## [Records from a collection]
────────────────────

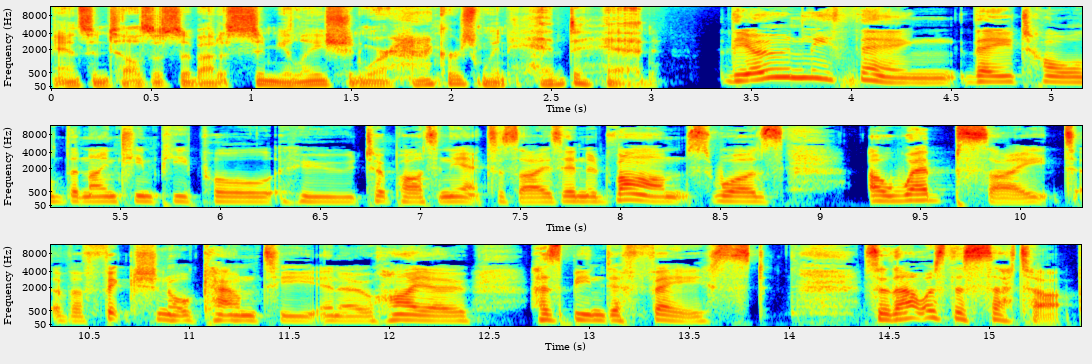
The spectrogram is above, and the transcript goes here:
Manson tells us about a simulation where hackers went head to head. The only thing they told the 19 people who took part in the exercise in advance was a website of a fictional county in Ohio has been defaced. So that was the setup.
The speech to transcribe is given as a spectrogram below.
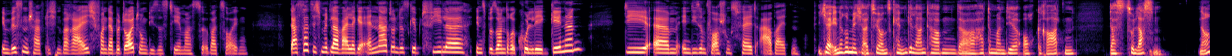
im wissenschaftlichen Bereich von der Bedeutung dieses Themas zu überzeugen. Das hat sich mittlerweile geändert und es gibt viele, insbesondere Kolleginnen, die ähm, in diesem Forschungsfeld arbeiten. Ich erinnere mich, als wir uns kennengelernt haben, da hatte man dir auch geraten, das zu lassen. Ne?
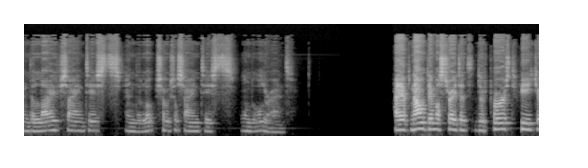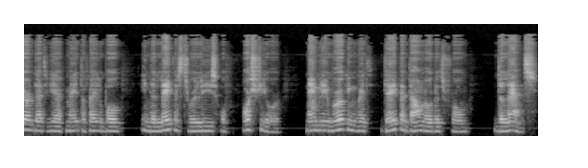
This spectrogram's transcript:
and the life scientists and the social scientists on the other hand. I have now demonstrated the first feature that we have made available in the latest release of Vosh namely working with data downloaded from the lens.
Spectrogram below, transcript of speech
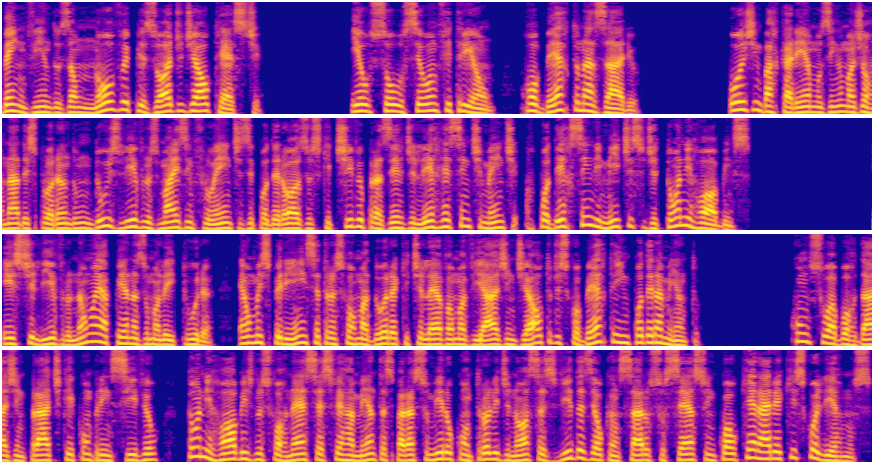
Bem-vindos a um novo episódio de Alcast. Eu sou o seu anfitrião, Roberto Nazário. Hoje embarcaremos em uma jornada explorando um dos livros mais influentes e poderosos que tive o prazer de ler recentemente, O Poder Sem Limites, de Tony Robbins. Este livro não é apenas uma leitura, é uma experiência transformadora que te leva a uma viagem de autodescoberta e empoderamento. Com sua abordagem prática e compreensível, Tony Robbins nos fornece as ferramentas para assumir o controle de nossas vidas e alcançar o sucesso em qualquer área que escolhermos.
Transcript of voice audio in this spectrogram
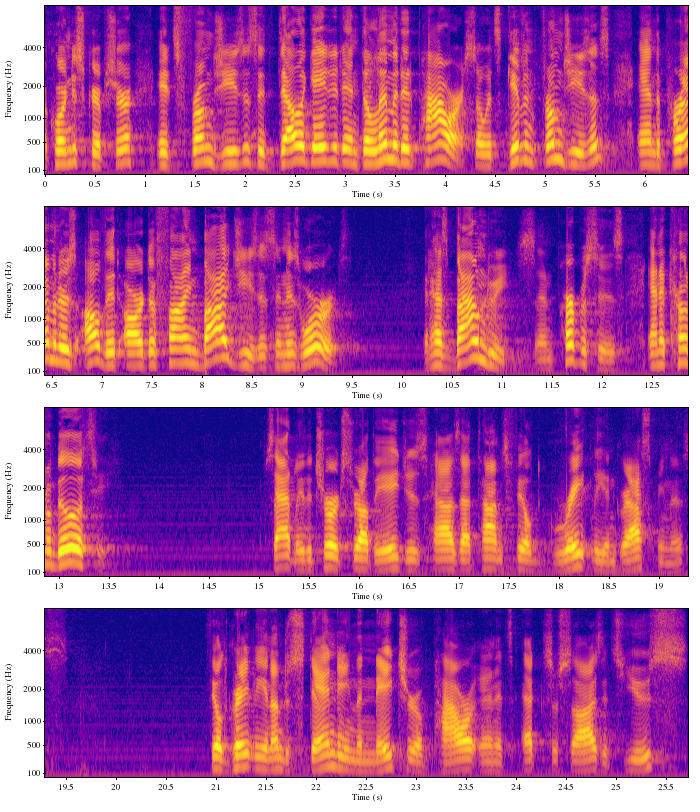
according to Scripture. It's from Jesus. It's delegated and delimited power. So it's given from Jesus, and the parameters of it are defined by Jesus in His Word. It has boundaries and purposes and accountability. Sadly, the church throughout the ages has at times failed greatly in grasping this, failed greatly in understanding the nature of power and its exercise, its use.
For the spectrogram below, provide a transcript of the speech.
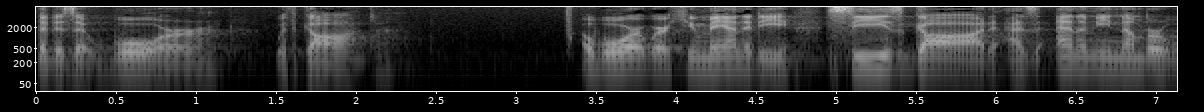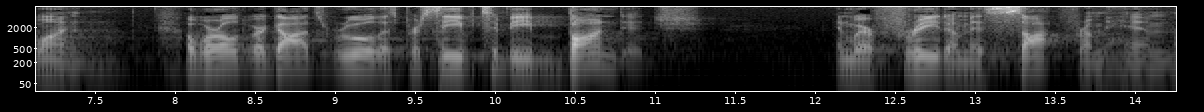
that is at war with God. A war where humanity sees God as enemy number one. A world where God's rule is perceived to be bondage and where freedom is sought from Him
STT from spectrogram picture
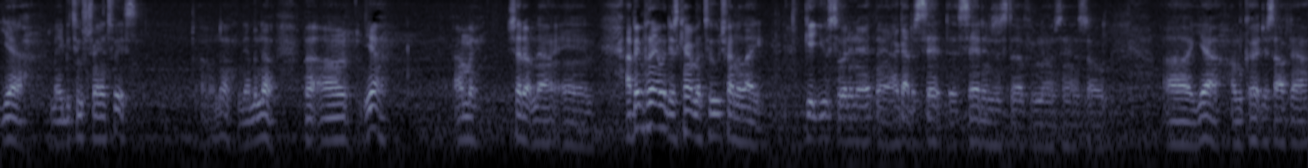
yeah, maybe two strand twist. I don't know. You never know. But, um, yeah, I'm going to shut up now. And I've been playing with this camera, too, trying to, like, get used to it and everything. I got to set the settings and stuff, you know what I'm saying? So, uh, yeah, I'm cut this off now.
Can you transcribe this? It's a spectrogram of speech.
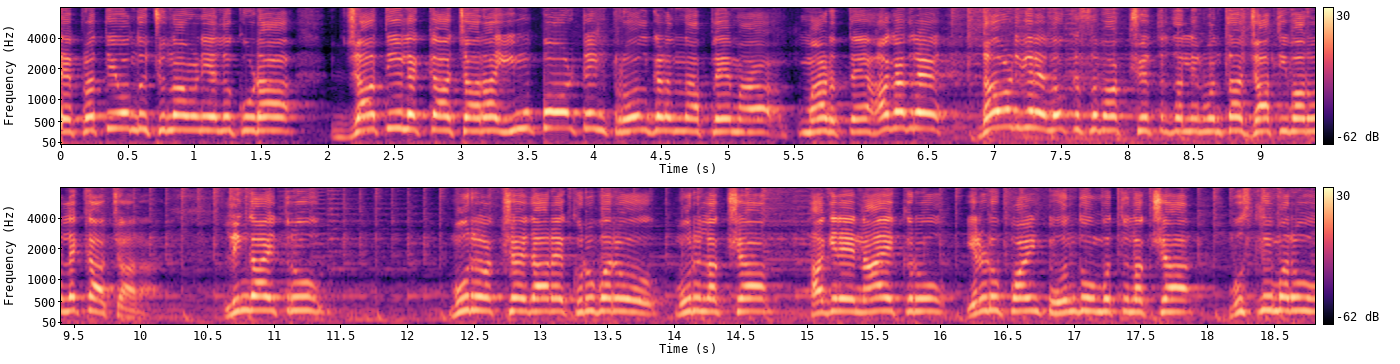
ಪ್ರತಿಯೊಂದು ಚುನಾವಣೆಯಲ್ಲೂ ಕೂಡ ಜಾತಿ ಲೆಕ್ಕಾಚಾರ ಇಂಪಾರ್ಟೆಂಟ್ ರೋಲ್ಗಳನ್ನು ಪ್ಲೇ ಮಾಡುತ್ತೆ. ಹಾಗಾದ್ರೆ ದಾವಣಗೆರೆ ಲೋಕಸಭಾ ಕ್ಷೇತ್ರದಲ್ಲಿರುವಂಥ ಜಾತಿವಾರು ಲೆಕ್ಕಾಚಾರ. ಲಿಂಗಾಯತರು ಮೂರು ಲಕ್ಷ ಇದ್ದಾರೆ, ಕುರುಬರು ಮೂರು ಲಕ್ಷ, ಹಾಗೆಯೇ ನಾಯಕರು ಎರಡು ಪಾಯಿಂಟ್ ಒಂದು ಒಂಬತ್ತು ಲಕ್ಷ, ಮುಸ್ಲಿಮರು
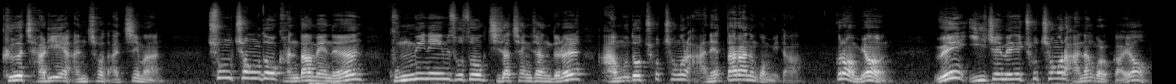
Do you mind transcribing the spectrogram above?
그 자리에 앉혀놨지만 충청도 간담회는 국민의힘 소속 지자체장들을 아무도 초청을 안 했다라는 겁니다. 그러면 왜 이재명이 초청을 안 한 걸까요?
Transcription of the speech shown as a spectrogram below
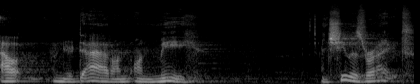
out on your dad, on, on me. And she was right.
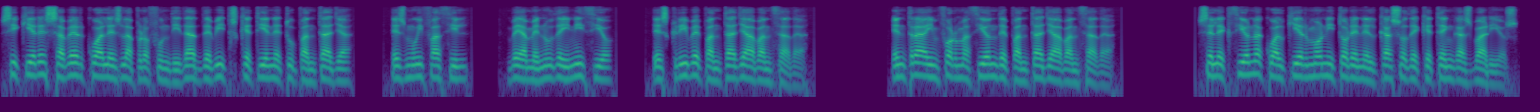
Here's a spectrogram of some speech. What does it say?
Si quieres saber cuál es la profundidad de bits que tiene tu pantalla, es muy fácil, ve a menú de inicio, escribe pantalla avanzada. Entra a información de pantalla avanzada. Selecciona cualquier monitor en el caso de que tengas varios.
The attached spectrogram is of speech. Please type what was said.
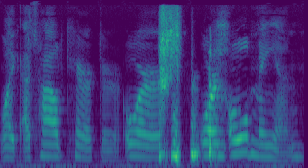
like a child character, or or an old man.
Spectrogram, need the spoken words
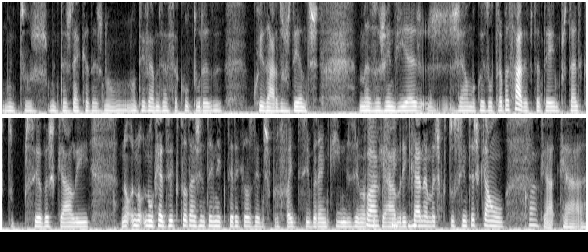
muitos, muitas décadas não, não tivemos essa cultura de cuidar dos dentes, mas hoje em dia já é uma coisa ultrapassada portanto é importante que tu percebas que há ali, não, não, não quer dizer que toda a gente tenha que ter aqueles dentes perfeitos e branquinhos e não Claro sei o que que é sim. americana, mas que tu sintas que há um Claro. que há, que há,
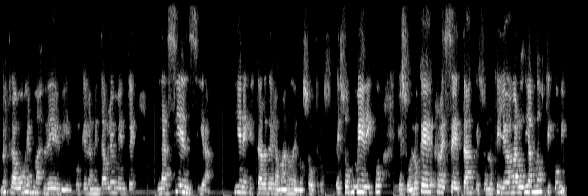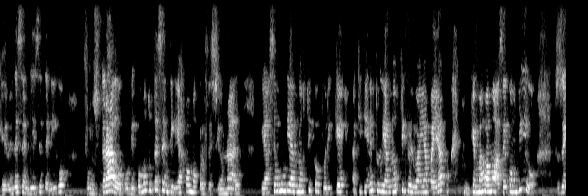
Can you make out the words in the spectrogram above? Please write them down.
nuestra voz es más débil, porque lamentablemente la ciencia tiene que estar de la mano de nosotros. Esos médicos que son los que recetan, que son los que llegan a los diagnósticos y que deben de sentirse, te digo, frustrado, porque ¿cómo tú te sentirías como profesional? Que haces un diagnóstico, ¿por qué? Aquí tienes tu diagnóstico y vaya para allá, ¿qué más vamos a hacer contigo? Entonces,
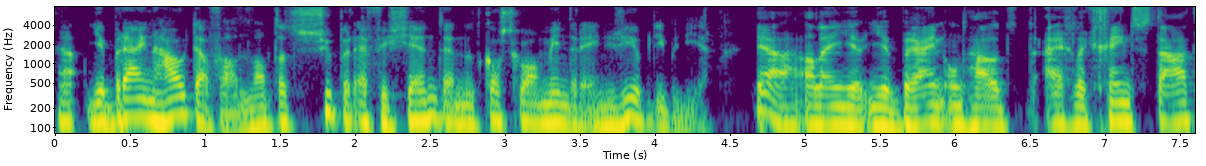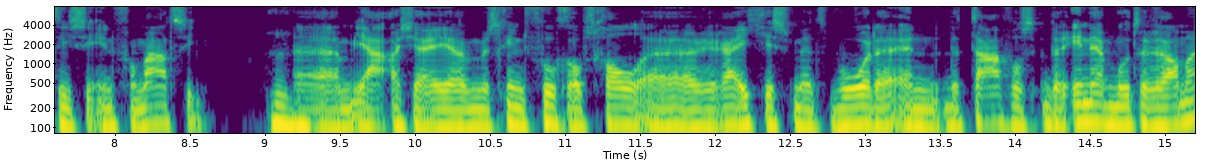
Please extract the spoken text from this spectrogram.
Ja. Je brein houdt daarvan, want dat is super efficiënt en het kost gewoon minder energie op die manier. Ja, alleen je, je brein onthoudt eigenlijk geen statische informatie. Ehm, ja, als jij eh, misschien vroeger op school eh, rijtjes met woorden en de tafels erin hebt moeten rammen.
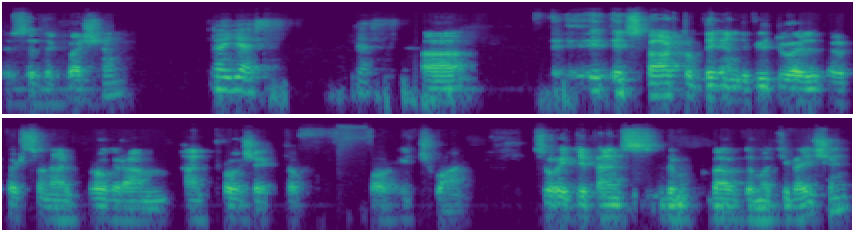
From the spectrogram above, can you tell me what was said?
Is that the question? Uh, yes, yes. Uh, it, it's part of the individual uh, personal program and project of, for each one. So it depends the, about the motivation,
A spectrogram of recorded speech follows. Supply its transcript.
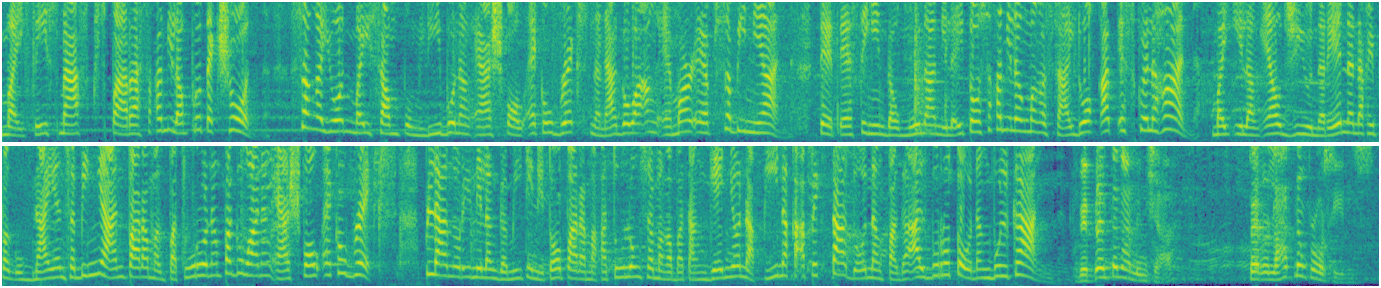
may face masks para sa kanilang proteksyon. Sa ngayon, may 10,000 ng ashfall Eco Bricks na nagawa ang MRF sa Binyan. Tetestingin daw muna nila ito sa kanilang mga sidewalk at eskwelahan. May ilang LGU na rin na nakipag-ugnayan sa Binyan para magpaturo ng paggawa ng ashfall Eco Bricks. Plano rin nilang gamitin ito para makatulong sa mga Batanggenyo na pinakaapektado ng pag-aalboroto ng bulkan. Bebenta namin siya, pero lahat ng proceeds,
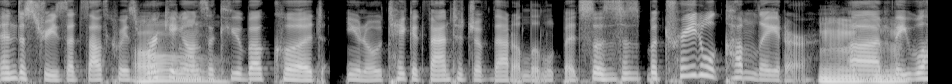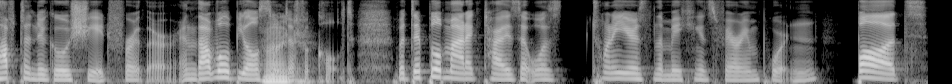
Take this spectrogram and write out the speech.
industries that South Korea is working on, so Oh. Cuba could you know take advantage of that a little bit. So this is, but trade will come later. Mhm, um, mhm. They will have to negotiate further, and that will be also Right. difficult. But diplomatic ties that was 20 years in the making is very important. But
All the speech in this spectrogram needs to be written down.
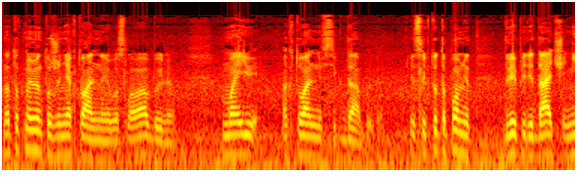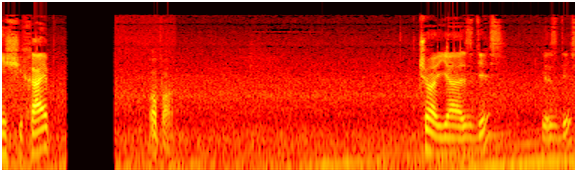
на тот момент уже не актуальны его слова были. Мои актуальны всегда были. Если кто-то помнит две передачи «Нищий хайп». Опа. Чё, я здесь? Я здесь?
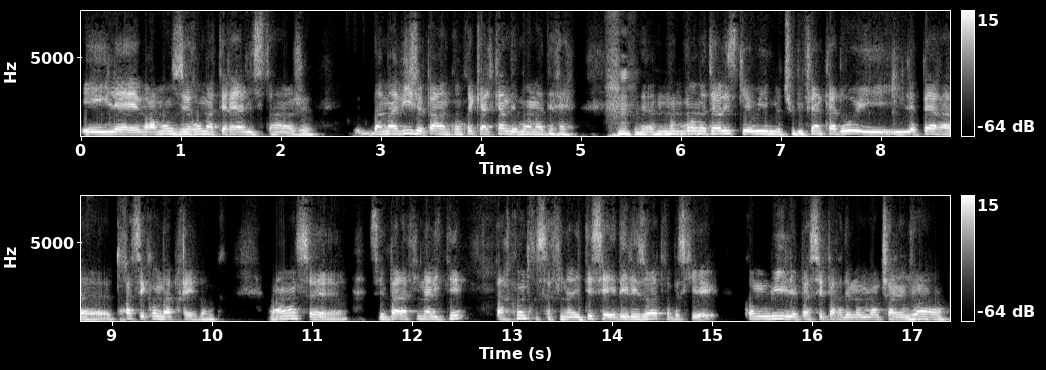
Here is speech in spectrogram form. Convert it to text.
Et il est vraiment zéro matérialiste. Hein. Dans ma vie, je n'ai pas rencontré quelqu'un de moins, moins matérialiste que Wim. Tu lui fais un cadeau et il le perd euh, trois secondes après. Donc, vraiment, c'est n'est pas la finalité. Par contre, sa finalité, c'est aider les autres parce qu'il comme lui, il est passé par des moments challengeants,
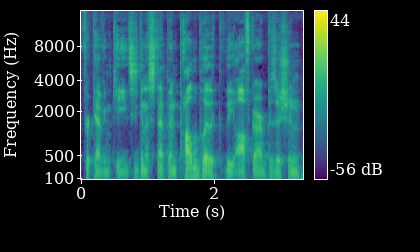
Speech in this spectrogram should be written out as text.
for Kevin Keatts. He's going to step in, probably play the, the off guard position.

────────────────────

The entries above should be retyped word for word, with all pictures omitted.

## [Solved problem]
The spectrogram is above, and the transcript goes here:
Manson tells us about a simulation where hackers went head to head. The only thing they told the 19 people who took part in the exercise in advance was a website of a fictional county in Ohio has been defaced. So that was the setup.
The speech to transcribe is given as a spectrogram below.
im wissenschaftlichen Bereich von der Bedeutung dieses Themas zu überzeugen. Das hat sich mittlerweile geändert und es gibt viele, insbesondere Kolleginnen, die ähm, in diesem Forschungsfeld arbeiten. Ich erinnere mich, als wir uns kennengelernt haben, da hatte man dir auch geraten, das zu lassen. Ne?
This spectrogram's transcript:
and the life scientists and the social scientists on the other hand. I have now demonstrated the first feature that we have made available in the latest release of Vosh namely working with data downloaded from the lens.
Spectrogram below, transcript of speech
Bem-vindos a um novo episódio de Alcast. Eu sou o seu anfitrião, Roberto Nazário. Hoje embarcaremos em uma jornada explorando um dos livros mais influentes e poderosos que tive o prazer de ler recentemente, O Poder Sem Limites, de Tony Robbins. Este livro não é apenas uma leitura, é uma experiência transformadora que te leva a uma viagem de autodescoberta e empoderamento. Com sua abordagem prática e compreensível, Tony Robbins nos fornece as ferramentas para assumir o controle de nossas vidas e alcançar o sucesso em qualquer área que escolhermos.
Transcript of voice audio in this spectrogram
according to Scripture. It's from Jesus. It's delegated and delimited power. So it's given from Jesus, and the parameters of it are defined by Jesus in His Word. It has boundaries and purposes and accountability. Sadly, the church throughout the ages has at times failed greatly in grasping this, failed greatly in understanding the nature of power and its exercise, its use.
For the spectrogram below, provide a transcript of the speech.
that is at war with God. A war where humanity sees God as enemy number one. A world where God's rule is perceived to be bondage and where freedom is sought from Him
STT from spectrogram picture
yeah, maybe two strand twist. I don't know. You never know. But, um, yeah, I'm going to shut up now. And I've been playing with this camera, too, trying to, like, get used to it and everything. I got to set the settings and stuff, you know what I'm saying? So, uh, yeah, I'm cut this off now.
Can you transcribe this? It's a spectrogram of speech.
ಪ್ರತಿಯೊಂದು ಚುನಾವಣೆಯಲ್ಲೂ ಕೂಡ ಜಾತಿ ಲೆಕ್ಕಾಚಾರ ಇಂಪಾರ್ಟೆಂಟ್ ರೋಲ್ಗಳನ್ನು ಪ್ಲೇ ಮಾಡುತ್ತೆ. ಹಾಗಾದ್ರೆ ದಾವಣಗೆರೆ ಲೋಕಸಭಾ ಕ್ಷೇತ್ರದಲ್ಲಿರುವಂಥ ಜಾತಿವಾರು ಲೆಕ್ಕಾಚಾರ. ಲಿಂಗಾಯತರು ಮೂರು ಲಕ್ಷ ಇದ್ದಾರೆ, ಕುರುಬರು ಮೂರು ಲಕ್ಷ, ಹಾಗೆಯೇ ನಾಯಕರು ಎರಡು ಪಾಯಿಂಟ್ ಒಂದು ಒಂಬತ್ತು ಲಕ್ಷ, ಮುಸ್ಲಿಮರು
Do you mind transcribing the spectrogram above?
그 자리에 앉혀놨지만 충청도 간담회는 국민의힘 소속 지자체장들을 아무도 초청을 안 했다라는 겁니다. 그러면 왜 이재명이 초청을 안 한 걸까요?
Transcription of the speech shown as a spectrogram below
out on your dad, on, on me. And she was right.
Here's a spectrogram of some speech. What does it say?
Si quieres saber cuál es la profundidad de bits que tiene tu pantalla, es muy fácil, ve a menú de inicio, escribe pantalla avanzada. Entra a información de pantalla avanzada. Selecciona cualquier monitor en el caso de que tengas varios.
The attached spectrogram is of speech. Please type what was said.
like a child character, or or an old man.
Spectrogram, need the spoken words
muitos, muitas décadas não, não tivemos essa cultura de cuidar dos dentes, mas hoje em dia já é uma coisa ultrapassada portanto é importante que tu percebas que há ali, não, não, não quer dizer que toda a gente tenha que ter aqueles dentes perfeitos e branquinhos e não Claro sei o que que é sim. americana, mas que tu sintas que há um Claro. que há, que há,
Can you make out the words in the spectrogram above? Please write them down.
nuestra voz es más débil, porque lamentablemente la ciencia tiene que estar de la mano de nosotros. Esos médicos que son los que recetan, que son los que llegan a los diagnósticos y que deben de sentirse, te digo, frustrado, porque ¿cómo tú te sentirías como profesional? Que haces un diagnóstico, ¿por qué? Aquí tienes tu diagnóstico y vaya para allá, ¿qué más vamos a hacer contigo? Entonces,
Please extract the spoken text from this spectrogram.
Ja. Je brein houdt daarvan, want dat is super efficiënt en het kost gewoon minder energie op die manier. Ja, alleen je, je brein onthoudt eigenlijk geen statische informatie. Ehm, ja, als jij eh, misschien vroeger op school eh, rijtjes met woorden en de tafels erin hebt moeten rammen.
From the spectrogram above, can you tell me what was said?
Is that the question? Uh, yes, yes. Uh, it, it's part of the individual uh, personal program and project of, for each one. So it depends the, about the motivation,
A spectrogram of recorded speech follows. Supply its transcript.
may face masks para sa kanilang proteksyon. Sa ngayon, may 10,000 ng ashfall Eco Bricks na nagawa ang MRF sa Binyan. Tetestingin daw muna nila ito sa kanilang mga sidewalk at eskwelahan. May ilang LGU na rin na nakipag-ugnayan sa Binyan para magpaturo ng paggawa ng ashfall Eco Bricks. Plano rin nilang gamitin ito para makatulong sa mga Batanggenyo na pinakaapektado ng pag-aalboroto ng bulkan. Bebenta namin siya, pero lahat ng proceeds,
Take this spectrogram and write out the speech.
industries that South Korea is working on, so Oh. Cuba could you know take advantage of that a little bit. So this is, but trade will come later. Mhm, um, mhm. They will have to negotiate further, and that will be also Right. difficult. But diplomatic ties that was 20 years in the making is very important. But
All the speech in this spectrogram needs to be written down.
на тот момент уже не актуальны его слова были. Мои актуальны всегда были. Если кто-то помнит две передачи «Нищий хайп». Опа. Чё, я здесь? Я здесь?
Here is speech in spectrogram form. Convert it to text.
Et il est vraiment zéro matérialiste. Hein. Dans ma vie, je n'ai pas rencontré quelqu'un de moins, moins matérialiste que Wim. Tu lui fais un cadeau et il le perd euh, trois secondes après. Donc, vraiment, c'est n'est pas la finalité. Par contre, sa finalité, c'est aider les autres parce qu'il comme lui, il est passé par des moments challengeants,
Speech in this spectrogram should be written out as text.
for Kevin Keatts. He's going to step in, probably play the, the off guard position.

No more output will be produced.